---------- TASK INPUT

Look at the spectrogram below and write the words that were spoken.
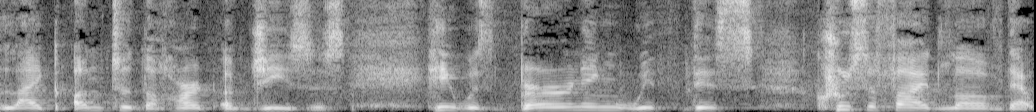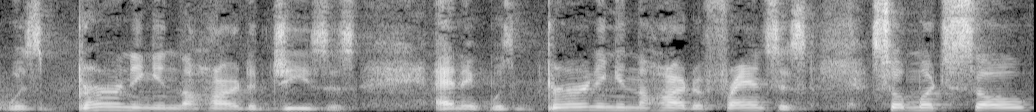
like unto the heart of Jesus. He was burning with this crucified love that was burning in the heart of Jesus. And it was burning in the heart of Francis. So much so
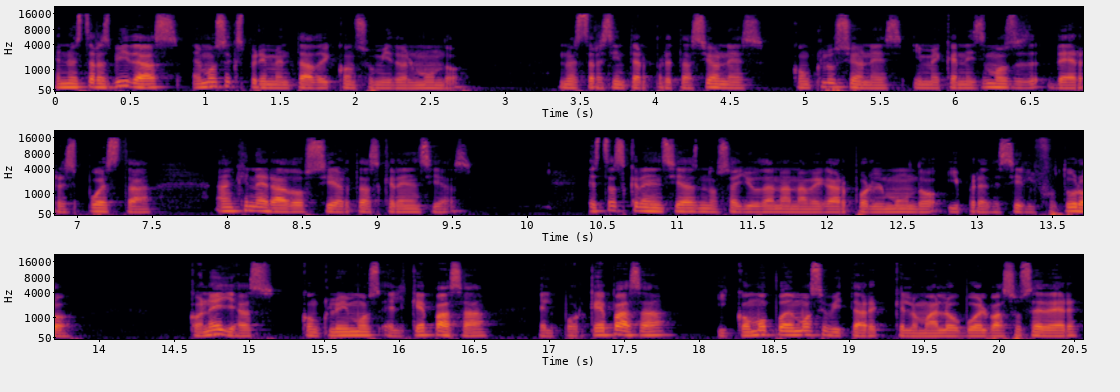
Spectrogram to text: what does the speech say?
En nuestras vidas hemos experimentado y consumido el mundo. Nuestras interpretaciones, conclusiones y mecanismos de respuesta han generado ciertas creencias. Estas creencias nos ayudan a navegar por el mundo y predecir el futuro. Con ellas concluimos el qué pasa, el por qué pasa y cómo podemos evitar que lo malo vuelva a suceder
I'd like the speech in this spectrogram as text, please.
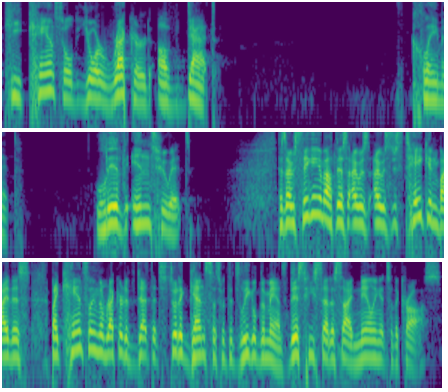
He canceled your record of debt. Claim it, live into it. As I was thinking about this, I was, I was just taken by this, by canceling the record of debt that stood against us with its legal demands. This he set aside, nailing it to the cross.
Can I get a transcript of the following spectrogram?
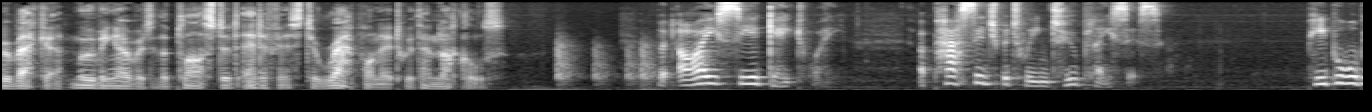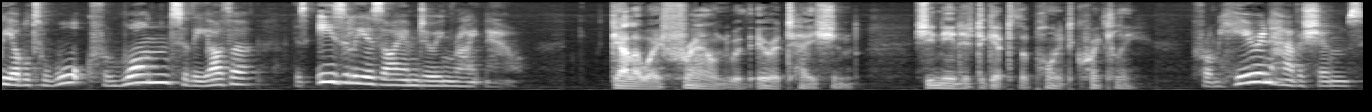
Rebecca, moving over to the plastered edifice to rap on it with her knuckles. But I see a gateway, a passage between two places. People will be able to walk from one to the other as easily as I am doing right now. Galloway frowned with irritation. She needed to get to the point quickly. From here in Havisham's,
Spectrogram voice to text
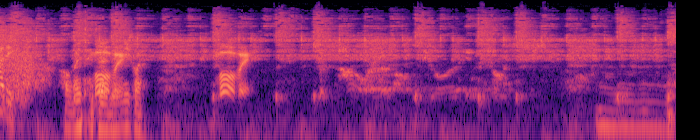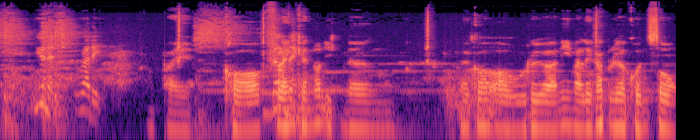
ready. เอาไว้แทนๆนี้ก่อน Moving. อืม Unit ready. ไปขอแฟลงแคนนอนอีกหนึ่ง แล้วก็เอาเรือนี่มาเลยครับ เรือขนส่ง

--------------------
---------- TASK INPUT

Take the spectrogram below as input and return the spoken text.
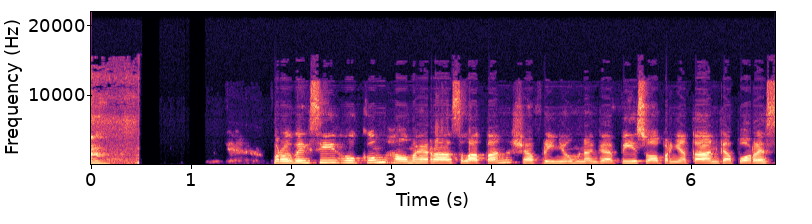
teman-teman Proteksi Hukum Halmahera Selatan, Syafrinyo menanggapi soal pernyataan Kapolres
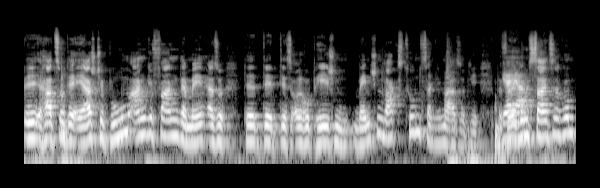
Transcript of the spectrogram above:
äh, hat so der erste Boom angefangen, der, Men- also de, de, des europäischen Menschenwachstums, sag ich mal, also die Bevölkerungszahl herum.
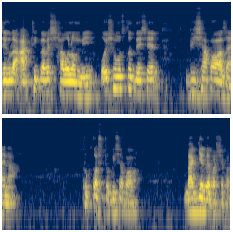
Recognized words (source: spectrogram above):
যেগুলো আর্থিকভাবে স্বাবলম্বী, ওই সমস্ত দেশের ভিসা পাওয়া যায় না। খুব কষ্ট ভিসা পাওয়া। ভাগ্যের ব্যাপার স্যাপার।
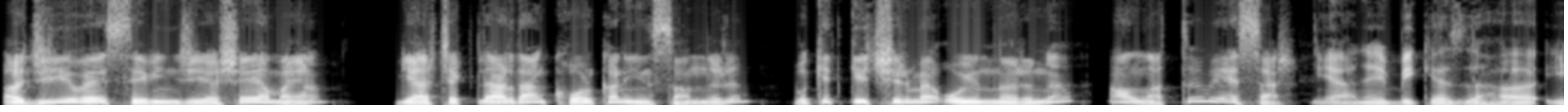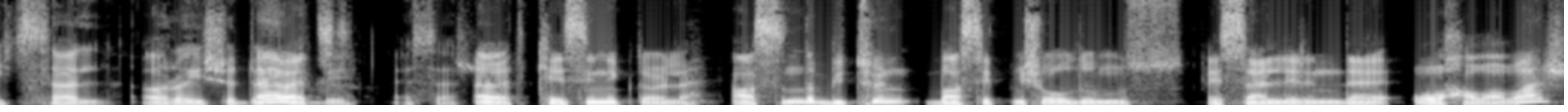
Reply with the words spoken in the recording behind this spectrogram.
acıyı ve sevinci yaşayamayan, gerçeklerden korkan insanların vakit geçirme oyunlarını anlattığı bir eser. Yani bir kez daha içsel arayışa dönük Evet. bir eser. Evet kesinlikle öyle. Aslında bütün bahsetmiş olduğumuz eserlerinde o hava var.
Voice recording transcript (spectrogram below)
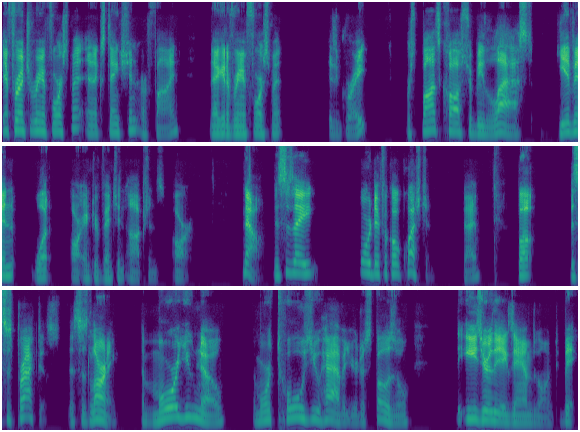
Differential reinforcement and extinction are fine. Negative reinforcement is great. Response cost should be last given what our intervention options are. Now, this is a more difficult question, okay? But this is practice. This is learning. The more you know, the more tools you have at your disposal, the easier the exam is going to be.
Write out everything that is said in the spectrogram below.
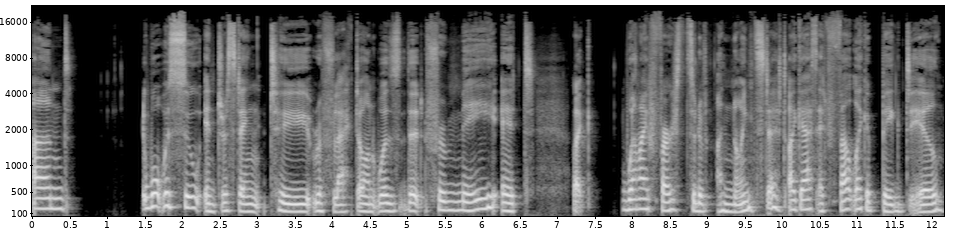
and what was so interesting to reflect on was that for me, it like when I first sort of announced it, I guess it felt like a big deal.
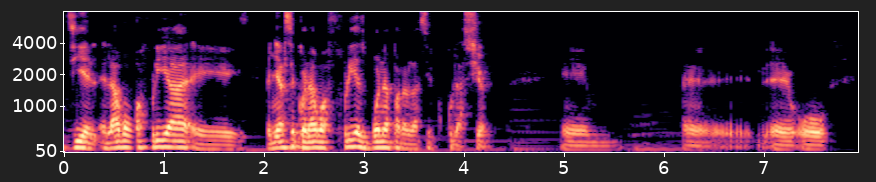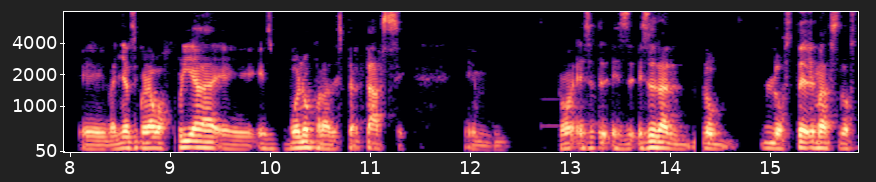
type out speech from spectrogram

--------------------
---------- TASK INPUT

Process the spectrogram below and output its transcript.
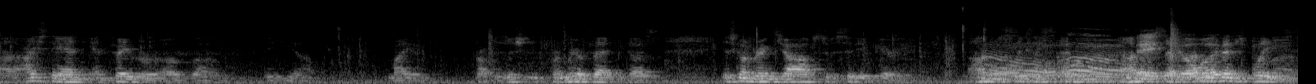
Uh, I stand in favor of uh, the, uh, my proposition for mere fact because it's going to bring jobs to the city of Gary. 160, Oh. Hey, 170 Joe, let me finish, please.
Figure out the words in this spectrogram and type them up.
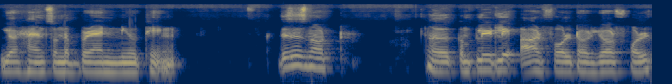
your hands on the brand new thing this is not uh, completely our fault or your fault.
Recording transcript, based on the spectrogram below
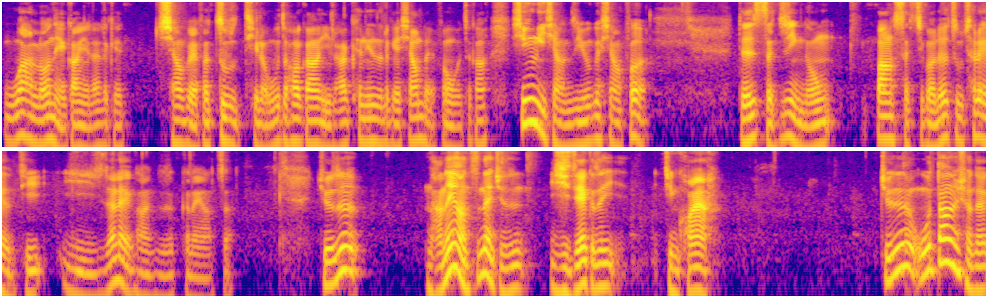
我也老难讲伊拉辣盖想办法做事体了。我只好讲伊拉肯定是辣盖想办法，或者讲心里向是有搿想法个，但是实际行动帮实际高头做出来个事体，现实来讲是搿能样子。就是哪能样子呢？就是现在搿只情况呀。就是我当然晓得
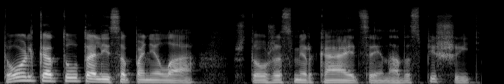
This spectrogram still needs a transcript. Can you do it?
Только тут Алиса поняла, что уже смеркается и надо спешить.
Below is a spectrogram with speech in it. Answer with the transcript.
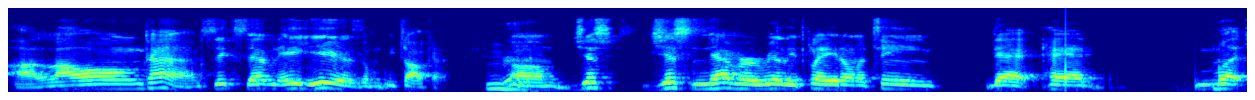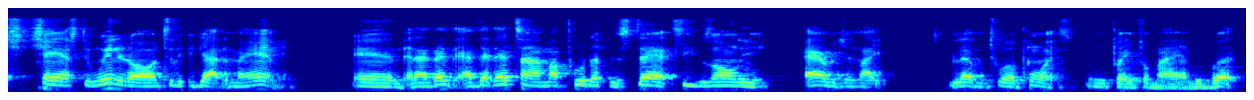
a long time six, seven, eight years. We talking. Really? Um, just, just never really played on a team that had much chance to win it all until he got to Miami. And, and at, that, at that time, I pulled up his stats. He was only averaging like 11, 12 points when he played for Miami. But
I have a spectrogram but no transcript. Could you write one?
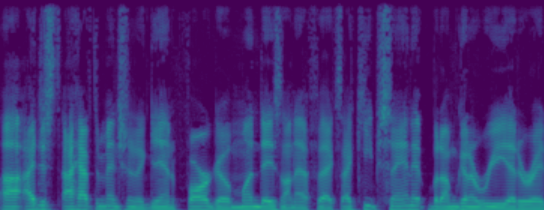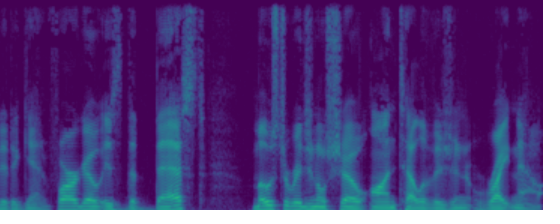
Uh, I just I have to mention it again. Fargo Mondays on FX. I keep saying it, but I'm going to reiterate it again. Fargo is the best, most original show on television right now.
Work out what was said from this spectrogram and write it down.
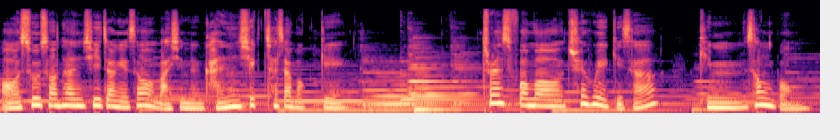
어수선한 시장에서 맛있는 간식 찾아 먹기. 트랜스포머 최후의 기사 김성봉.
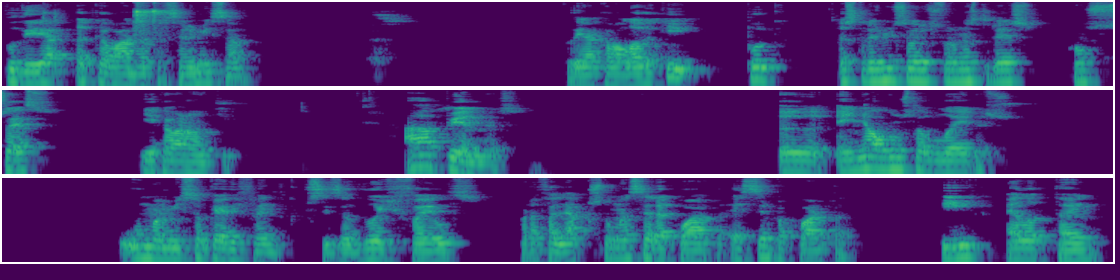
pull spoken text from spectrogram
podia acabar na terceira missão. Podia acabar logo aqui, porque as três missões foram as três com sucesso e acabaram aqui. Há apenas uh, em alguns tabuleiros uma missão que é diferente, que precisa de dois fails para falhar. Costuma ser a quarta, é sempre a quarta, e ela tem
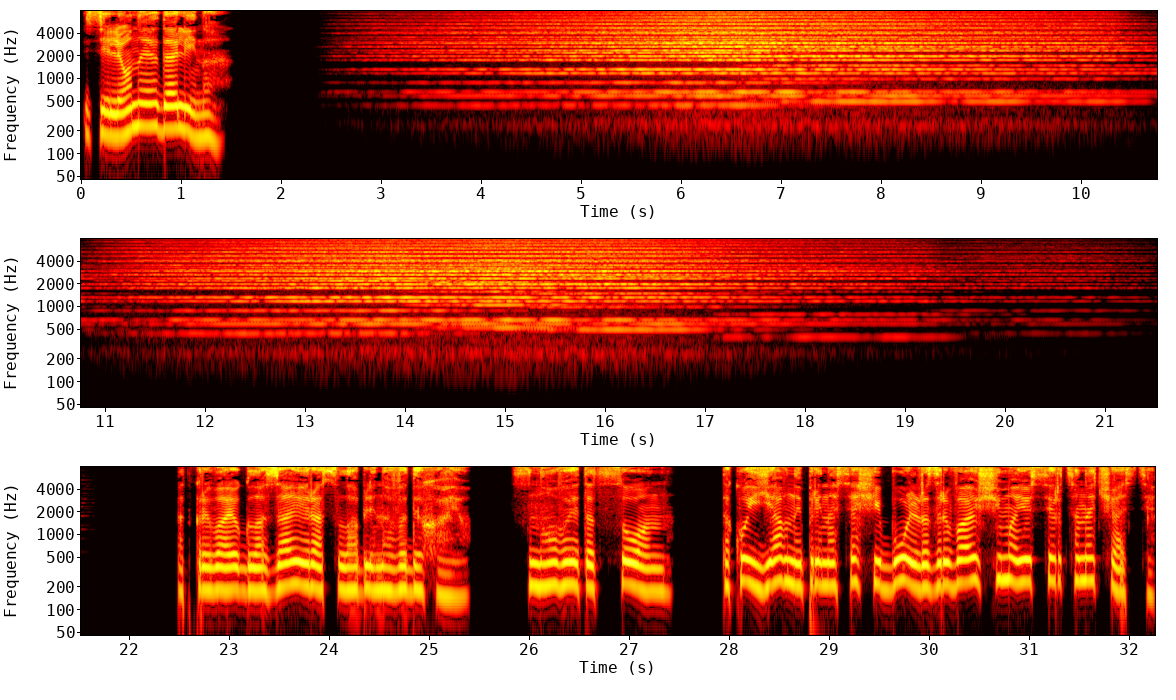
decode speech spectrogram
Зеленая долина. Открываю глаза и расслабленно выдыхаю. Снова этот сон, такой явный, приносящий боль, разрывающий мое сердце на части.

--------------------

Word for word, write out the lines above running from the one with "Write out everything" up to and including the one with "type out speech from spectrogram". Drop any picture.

### SOLVED EXERCISE
Write out everything that is said in the spectrogram below.
and what was so interesting to reflect on was that for me, it like when I first sort of announced it, I guess it felt like a big deal.
type out speech from spectrogram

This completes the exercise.